  • Chairs should meet with both mentors and mentees to make sure mentoring is actually taking place and is serving its purpose.

Mentoring Mid-Career (and sometimes more Senior) Faculty
Recommendations for the Dean’s Office

  • Keep in touch with chairs about the progress of mid-career faculty.
  • Monitor department compliance with new guidelines that ask chairs to assess whether faculty who have been at the associate level for seven years or more are suitable candidates for promotion to full.

Recommendations for Departments

  • Offer new associate professors clear guidelines about expectations for promotion to full professor.
  • If a faculty member has spent seven years as an associate professor without applying for promotion, chairs should evaluate the faculty member to determine if s/he would be an appropriate candidate for promotion. If not, chairs should meet with the associate professor and offer guidance.
  • In some departments it might make sense to offer new associate professors a more senior mentor.

Mentoring Continuing Contract Faculty
Recommendations for the Dean's Office

  • Hold an orientation for new contract faculty at the beginning of the academic year.
  • Offer comprehensive teaching workshops and/or opportunities to discuss pedagogy with colleagues from other departments.

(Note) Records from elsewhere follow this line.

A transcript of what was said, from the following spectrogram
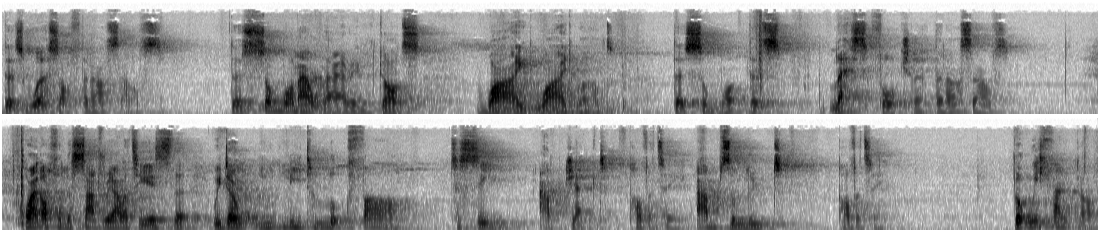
that's worse off than ourselves. There's someone out there in God's wide, wide world that's somewhat that's less fortunate than ourselves. Quite often, the sad reality is that we don't need to look far to see abject poverty, absolute poverty. But we thank God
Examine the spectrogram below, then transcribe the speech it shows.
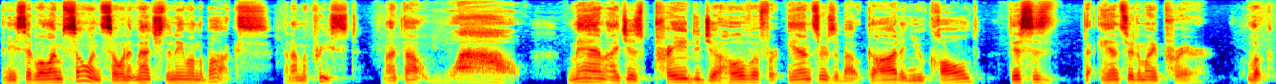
And he said, Well, I'm so and so, and it matched the name on the box. And I'm a priest. And I thought, Wow, man, I just prayed to Jehovah for answers about God, and you called. This is the answer to my prayer. Look,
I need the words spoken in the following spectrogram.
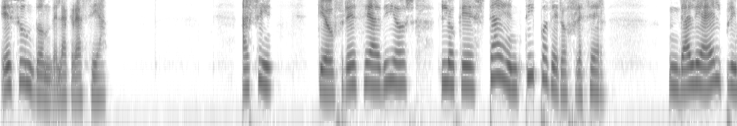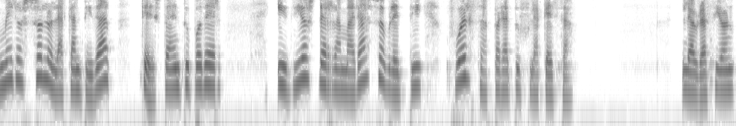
es un don de la gracia. Así que ofrece a Dios lo que está en ti poder ofrecer. Dale a Él primero solo la cantidad que está en tu poder, y Dios derramará sobre ti fuerza para tu flaqueza. La oración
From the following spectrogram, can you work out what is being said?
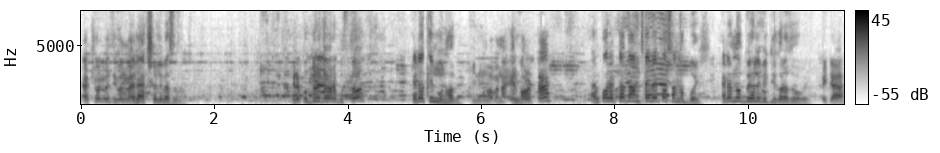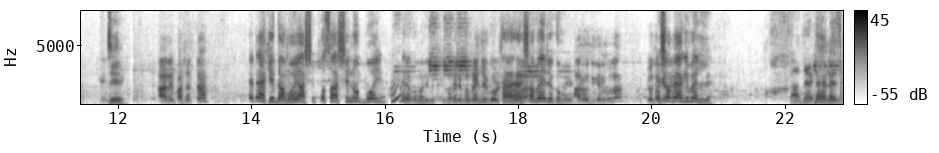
একশো বেশি বলবেন? এটা একশো হলে এটা কত হইতে পারে বুঝতো? এটা তিন মন হবে। তিন মন হবে না? এর পরেরটা? আর পরেরটা দাম চাই ভাই পঁচানব্বই। এটা নব্বই হলে বিক্রি করা যাবে ভাই। এটা জি। আর এর পাশেরটা? এটা একই দাম ওই আশি পঁচাশি নব্বই এরকম হলে বিক্রি করা এরকম রেঞ্জের গরু হ্যাঁ হ্যাঁ? সবাই এরকম। আর ওইদিকে এগুলো একটু ওইদিকে সবে একই বেললে। দেখেন এই যে।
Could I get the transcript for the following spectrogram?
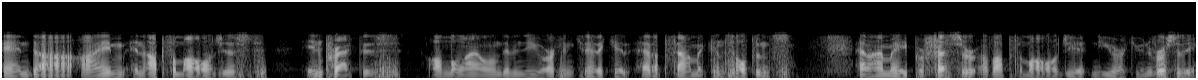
and uh, I'm an ophthalmologist in practice on Long Island and in New York and Connecticut at Ophthalmic Consultants, and I'm a professor of ophthalmology at New York University.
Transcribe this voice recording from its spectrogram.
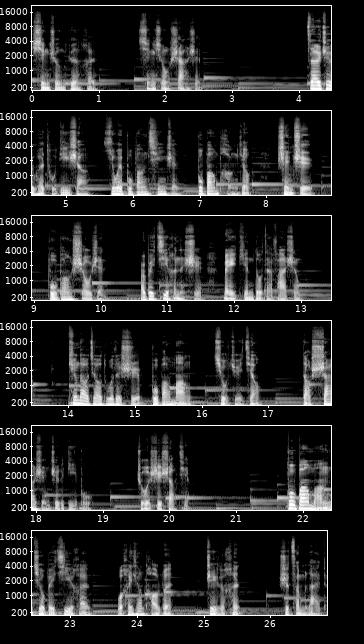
心生怨恨，行凶杀人。在这块土地上，因为不帮亲人、不帮朋友，甚至不帮熟人，而被记恨的事，每天都在发生。听到较多的是不帮忙就绝交，到杀人这个地步，着实少见。不帮忙就被记恨，我很想讨论，这个恨是怎么来的？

Contract faculty can be included in the same workshops offered to junior tenure-track faculty.
  • Consider that many of our recommendations concerning tenure-track faculty—out-of-department mentoring, workshops for mentors, mentoring of diverse faculty, improving the website—also apply to continuing faculty.

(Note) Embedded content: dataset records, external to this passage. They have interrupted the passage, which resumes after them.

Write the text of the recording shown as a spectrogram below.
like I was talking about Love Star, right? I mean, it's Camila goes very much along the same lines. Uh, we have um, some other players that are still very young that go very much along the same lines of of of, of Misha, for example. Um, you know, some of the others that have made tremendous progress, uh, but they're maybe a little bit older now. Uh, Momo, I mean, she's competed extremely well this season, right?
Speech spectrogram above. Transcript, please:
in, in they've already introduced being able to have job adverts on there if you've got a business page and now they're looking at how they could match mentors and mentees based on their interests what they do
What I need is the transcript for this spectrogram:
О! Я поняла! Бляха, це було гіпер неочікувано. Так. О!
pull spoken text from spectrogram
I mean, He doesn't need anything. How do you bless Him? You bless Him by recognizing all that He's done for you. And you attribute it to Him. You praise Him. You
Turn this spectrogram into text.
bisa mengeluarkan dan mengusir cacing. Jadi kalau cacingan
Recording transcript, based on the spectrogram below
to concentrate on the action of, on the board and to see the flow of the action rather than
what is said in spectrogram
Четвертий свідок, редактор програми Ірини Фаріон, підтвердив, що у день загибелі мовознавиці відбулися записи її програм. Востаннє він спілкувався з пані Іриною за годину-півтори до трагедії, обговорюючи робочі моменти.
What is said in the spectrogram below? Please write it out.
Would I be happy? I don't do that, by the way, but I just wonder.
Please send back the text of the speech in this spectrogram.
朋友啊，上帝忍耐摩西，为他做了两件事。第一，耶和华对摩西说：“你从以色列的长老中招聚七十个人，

Recommendations for Departments

  • Newly hired contract faculty members should be provided with a mentor, perhaps a more senior member of the contract faculty. In some departments, with few contract faculty members, it might make more sense to provide the new colleague with a tenured faculty mentor.
  • Like tenure-track faculty, contract faculty should be offered clear guidelines about promotion. This can be done in individual meetings with the chair, in meetings with the mentor, or—if a department has several junior contract faculty members in a cohort—in a group meeting. For Language Lecturers, in the penultimate year of their contract prior to promotion to Senior Language Lecturer, they should be provided with a mentor who has been through the promotion process.
  • Responsibilities should be spelled out. Tenure-track faculty understand that they’re expected to conduct research and to publish, but the requirements for contract faculty are less clear and tend to vary by department.
  • Offer an orientation session for new faculty that includes a meeting with departmental staff and a general introduction to NYU procedures (even simple tasks like ordering books, IT support, and facilities-related matters).
  • Make sure chairs meet with continuing faculty members at least once each semester.
  • Provide contract faculty members with professional development opportunities, including (when appropriate) research funds and the funds to attend professional meetings.


1For instance, see Stanford (, the University of Michigan (, Columbia (, or Harvard (

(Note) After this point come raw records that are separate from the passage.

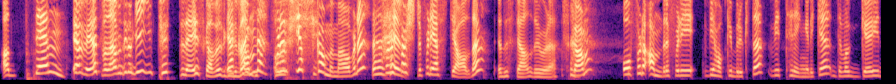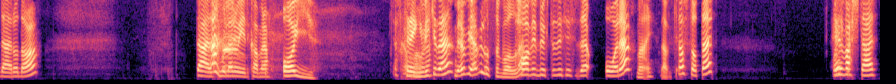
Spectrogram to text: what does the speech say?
at den Jeg vet hva det er, men du kan ikke putte det i skammens Jeg kan det! For det, jeg skammer meg over det. det For det første fordi jeg stjal det. Ja, du stjal, du gjorde det. Skam. Og for det andre fordi vi har ikke brukt det. Vi trenger det ikke. Det var gøy der og da. Det er et polaroidkamera. Oi! Trenger vi ikke det? det Jeg vil også det. Har vi brukt det det siste året? Nei, det har vi ikke Det har stått der. Og det verste er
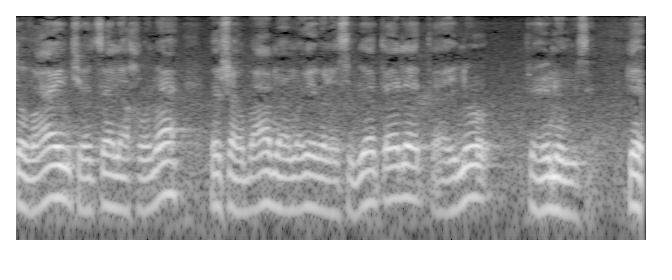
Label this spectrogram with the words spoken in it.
טוב עין שיצא לאחרונה, יש ארבעה מאמרים על הסוגיות האלה, תעיינו, תהנו מזה. כן.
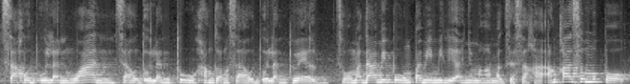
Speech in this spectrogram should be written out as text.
sahod ulan 1, sahod ulan 2 hanggang sahod ulan 12. So madami pong pamimilian yung mga magsasaka. Ang kaso mo po,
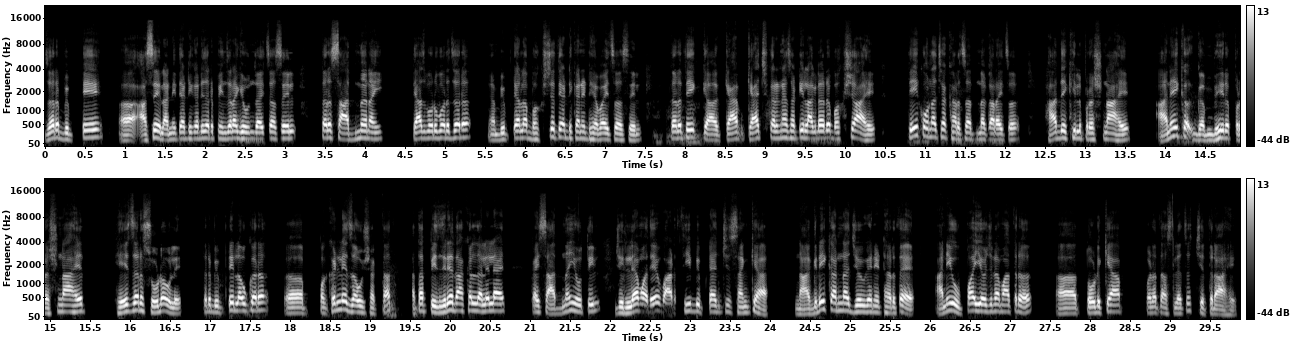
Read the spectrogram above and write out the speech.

2Service demands on junior faculty is a complicated issue, as we found in our own discussions on P&P. Many feel junior faculty shouldn’t be burdened with any work beyond their own research and teaching, and we noted the extra demands that often fall on female faculty and faculty of color. On the other hand, performing service is an important way new faculty can be integrated into the departmental community. Similarly, some feel that junior faculty should only be asked to perform relatively non-demanding service and should not be placed on key, time-consuming committees—but others feel that participating in the most important work of a department is an excellent way for a new faculty member to become visible. We recommend that deans discuss this issue with department chairs